Brian Brivati (Professor of Modern History, Kingston University, London)
To understand solidarity think about what all human beings have in common. We want a better future for our children. What does better mean? For most people in the world it means predictability. It means a predictable material future that is free from want. It means a secure future in which states or others cannot arbitrarily steal our freedom in furtherance of their own ends. It means freedom to develop ourselves. Freedom from tyranny, freedom from want and freedom from chaos. The question each of these bomb attacks must make us face is very simple: do the people who plan these suicide bombs (and delude these young people to give up their lives while they themselves hide) offer the future that we really want? Do we want to live in the world these people will create? Or rather, do we want to live in the world, flawed, imperfect but open to endless free and effective criticism, that forms - Christian based, Islam based or secular based ? liberal democracy? Do the actions of states like the UK and USA who take the fight to the terrorists, take us further towards the freedom we all want or further away? We must defeat them, militarily by bringing them to justice, politically by meeting the legitimate aspects of their critique of the world that makes many more moderate people give them aid, and ideologically by showing that their fascism like all fascist creeds is based on inhumanity. I think we all want the freedom to be more like ourselves and therefore we all oppose those fascists who would deprive us of that right. I think this common humanity will defeat the fascism of our generation as it did the fascism of the 1940s but only if it combines winning arguments, with winning wars. Permalink
Peter Tatchell (Human Rights campaigner, London)

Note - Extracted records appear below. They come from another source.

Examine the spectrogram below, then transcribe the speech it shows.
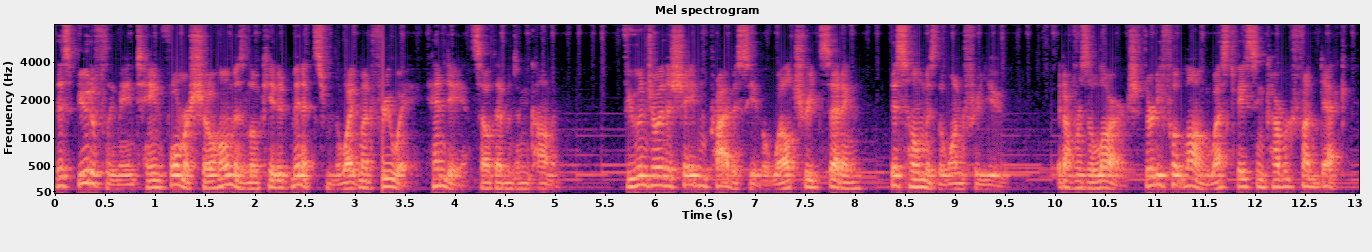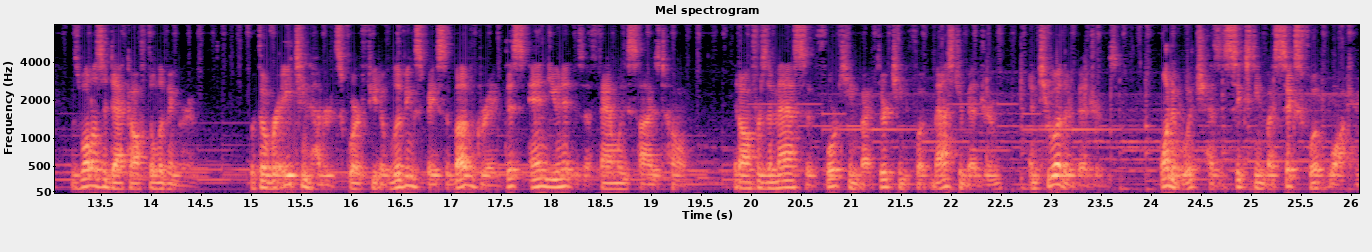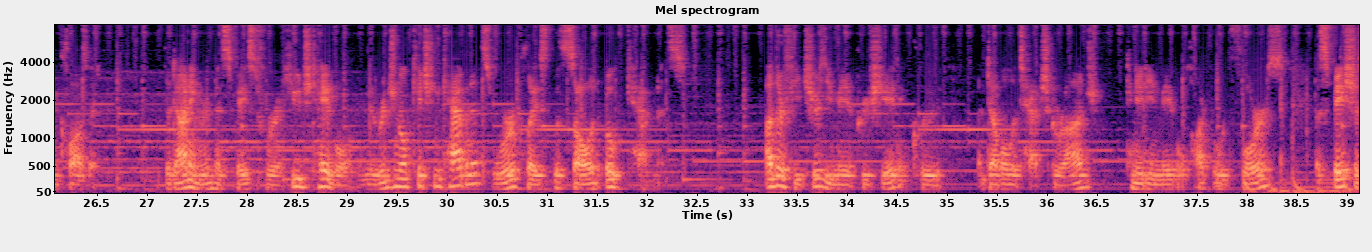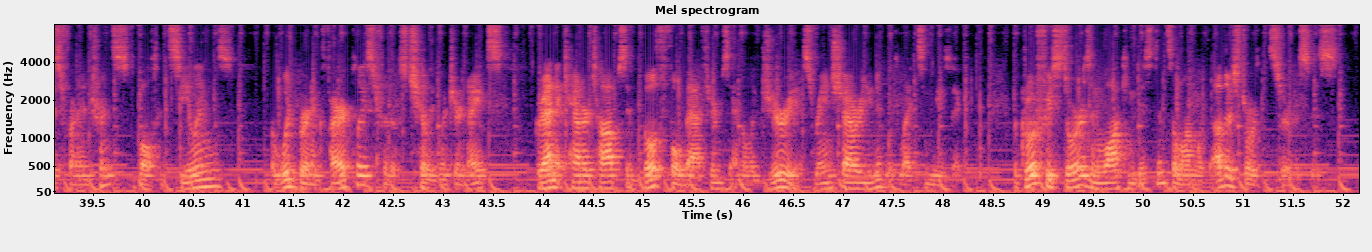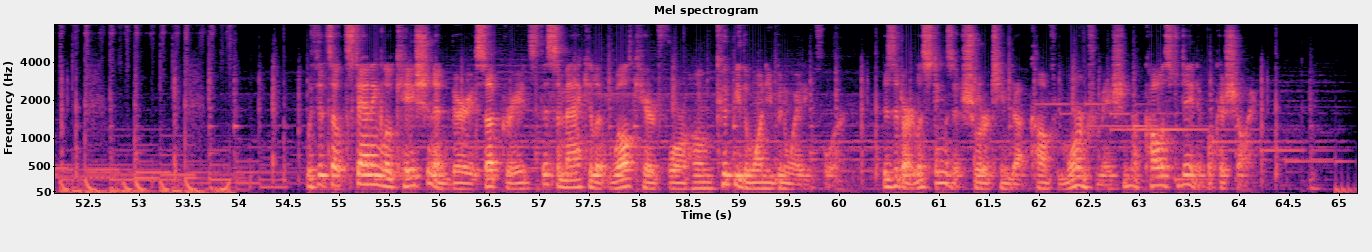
This beautifully maintained former show home is located minutes from the Whitemud Freeway, Henday, and South Edmonton Common. If you enjoy the shade and privacy of a well-treed setting, this home is the one for you. It offers a large, 30-foot long west-facing covered front deck, as well as a deck off the living room. With over 1,800 square feet of living space above grade, this end unit is a family-sized home. It offers a massive 14 by 13 foot master bedroom and two other bedrooms, one of which has a 16 by 6 foot walk-in closet. The dining room has space for a huge table, and the original kitchen cabinets were replaced with solid oak cabinets. Other features you may appreciate include a double attached garage, Canadian maple hardwood floors, a spacious front entrance, vaulted ceilings, a wood-burning fireplace for those chilly winter nights, granite countertops in both full bathrooms, and a luxurious rain shower unit with lights and music. A grocery store is in walking distance along with other stores and services. With its outstanding location and various upgrades, this immaculate, well cared for home could be the one you've been waiting for. Visit our listings at schroderteam.com for more information or call us today to book a showing.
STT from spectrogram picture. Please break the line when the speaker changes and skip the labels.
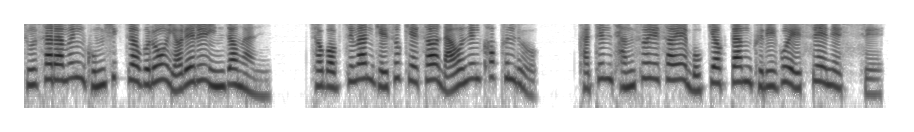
두 사람은 공식적으로 열애를 인정한 적 없지만 계속해서 나오는 커플룩. 같은 장소에서의 목격담 그리고 SNS.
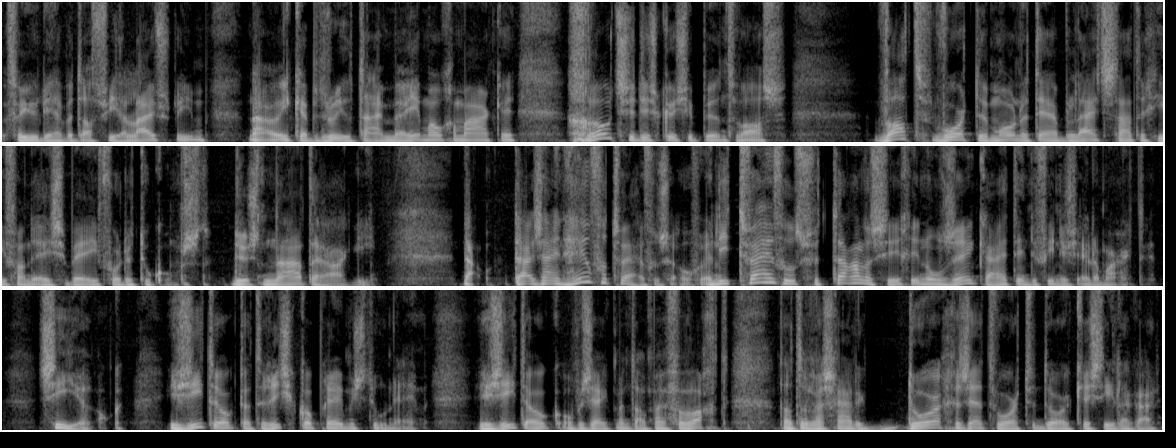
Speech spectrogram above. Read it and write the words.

We are witnessing one of the greatest betrayals by the left since so-called left-wingers backed the Hitler-Stalin pact and opposed the war against Nazi fascism. Today, the pseudo-left reveals its shameless hypocrisy and its wholesale abandonment of humanitarian values. While it deplores the 7/7 terrorist attack on London, only last year it welcomed to the UK the Muslim cleric, Yusuf al-Qaradawi, who endorses the suicide bombing of innocent civilians. These same right-wing leftists back the so-called 'resistance' in Iraq. This 'resistance' uses terrorism against civilians as its modus operandi - stooping to the massacre of dozens of Iraqi children in order kill a few US soldiers. Terrorism is not socialism; it is the tactic of fascism. But much of the left doesn't care. Never mind what the Iraqi people want, it wants the US and UK out of Iraq at any price, including the abandonment of Iraqi socialists, trade unionists, democrats and feminists. If the fake left gets its way, the ex-Baathists and Islamic fundamentalists could easily seize power, leading to Iranian-style clerical fascism and a bloodbath. I used to be proud to call myself a leftist. Now I feel shame. Much of the left no longer stands for the values of universal human rights and international socialism.